(Collected data entries)

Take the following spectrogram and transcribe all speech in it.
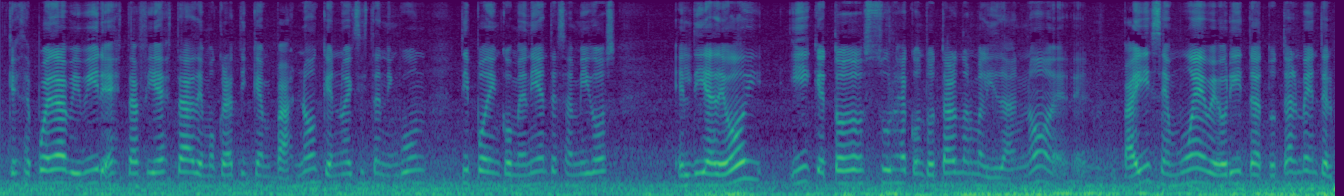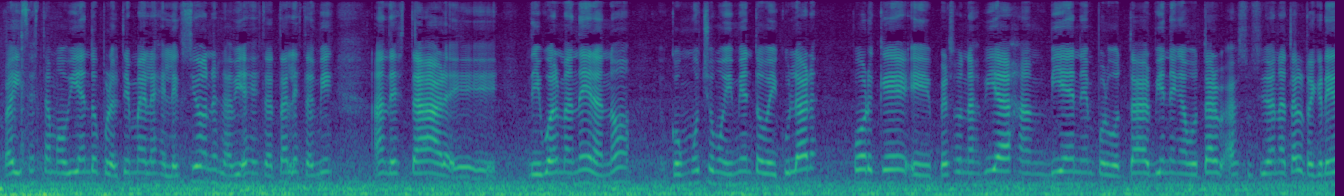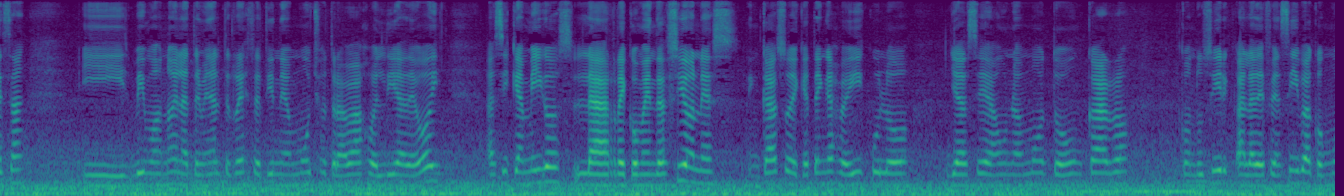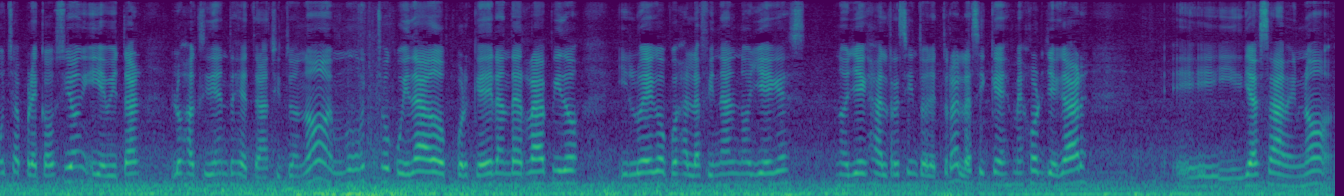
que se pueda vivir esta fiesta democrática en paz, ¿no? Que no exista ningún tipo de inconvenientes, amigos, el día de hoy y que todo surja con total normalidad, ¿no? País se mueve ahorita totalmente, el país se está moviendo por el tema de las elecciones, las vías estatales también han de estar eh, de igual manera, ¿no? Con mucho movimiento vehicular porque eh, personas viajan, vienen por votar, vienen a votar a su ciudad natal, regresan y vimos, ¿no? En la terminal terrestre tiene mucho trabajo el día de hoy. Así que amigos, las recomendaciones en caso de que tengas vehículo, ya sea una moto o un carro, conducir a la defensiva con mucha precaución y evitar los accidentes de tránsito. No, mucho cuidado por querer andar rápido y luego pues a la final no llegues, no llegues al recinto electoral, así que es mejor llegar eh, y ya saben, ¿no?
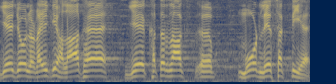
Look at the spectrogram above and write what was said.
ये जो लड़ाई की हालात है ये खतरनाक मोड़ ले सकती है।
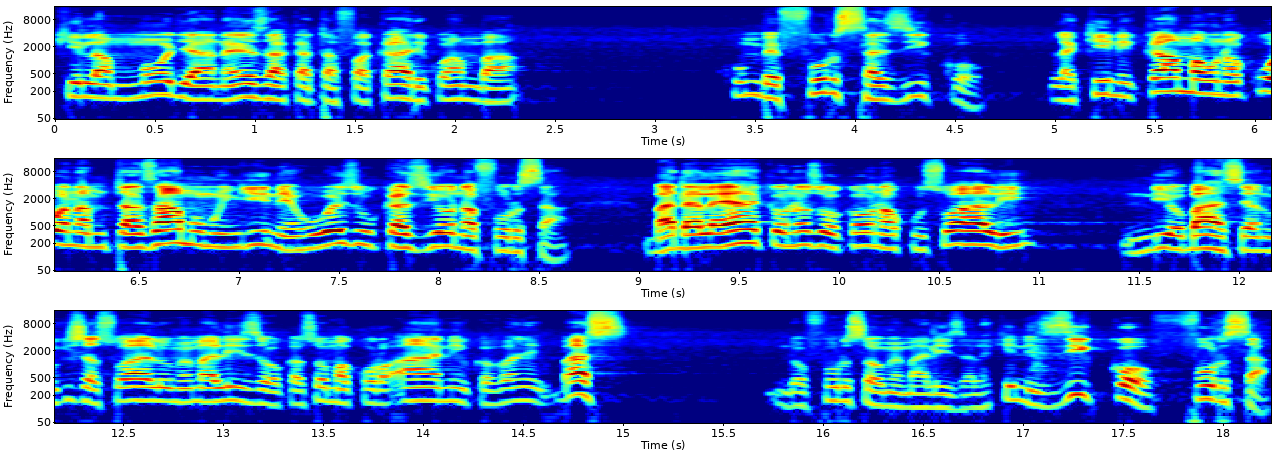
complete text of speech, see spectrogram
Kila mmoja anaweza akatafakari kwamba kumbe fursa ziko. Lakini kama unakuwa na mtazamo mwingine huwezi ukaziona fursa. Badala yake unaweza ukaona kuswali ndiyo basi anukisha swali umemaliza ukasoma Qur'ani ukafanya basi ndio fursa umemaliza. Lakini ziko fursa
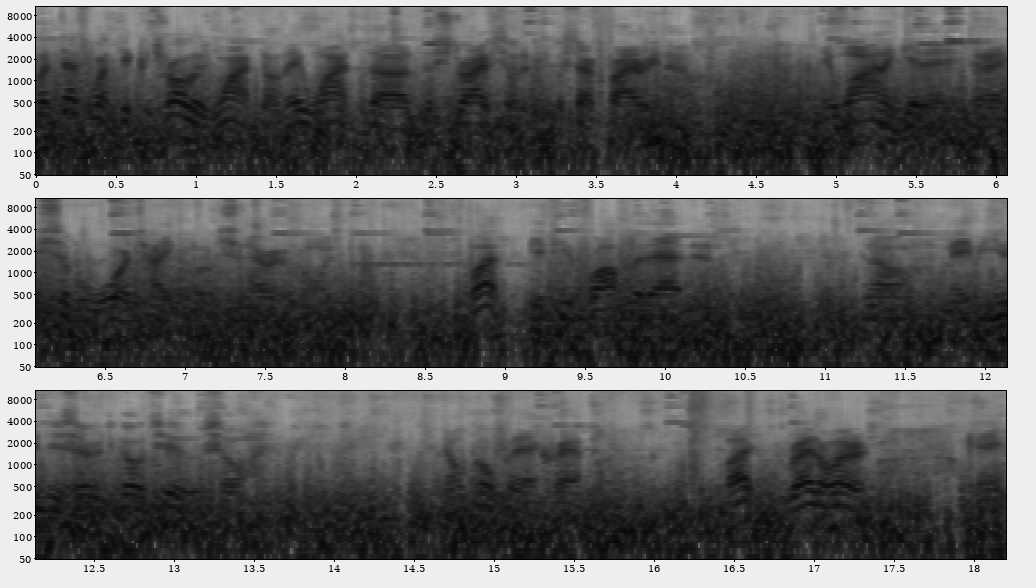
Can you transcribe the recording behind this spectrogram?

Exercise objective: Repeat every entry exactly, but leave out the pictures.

Result below:
Take the following spectrogram and transcribe all speech in it.
que se pueda vivir esta fiesta democrática en paz, ¿no? Que no exista ningún tipo de inconvenientes, amigos, el día de hoy y que todo surja con total normalidad, ¿no? País se mueve ahorita totalmente, el país se está moviendo por el tema de las elecciones, las vías estatales también han de estar eh, de igual manera, ¿no? Con mucho movimiento vehicular porque eh, personas viajan, vienen por votar, vienen a votar a su ciudad natal, regresan y vimos, ¿no? En la terminal terrestre tiene mucho trabajo el día de hoy. Así que amigos, las recomendaciones en caso de que tengas vehículo, ya sea una moto o un carro, conducir a la defensiva con mucha precaución y evitar los accidentes de tránsito. No, mucho cuidado por querer andar rápido y luego pues a la final no llegues, no llegues al recinto electoral, así que es mejor llegar eh, y ya saben, ¿no?
Look at the spectrogram above and write what was said.
ये जो लड़ाई की हालात है ये खतरनाक मोड़ ले सकती है।
complete text of speech, see spectrogram
Kila mmoja anaweza akatafakari kwamba kumbe fursa ziko. Lakini kama unakuwa na mtazamo mwingine huwezi ukaziona fursa. Badala yake unaweza ukaona kuswali ndiyo basi anukisha swali umemaliza ukasoma Qur'ani ukafanya basi ndio fursa umemaliza. Lakini ziko fursa
Can you transcribe the recording behind this spectrogram?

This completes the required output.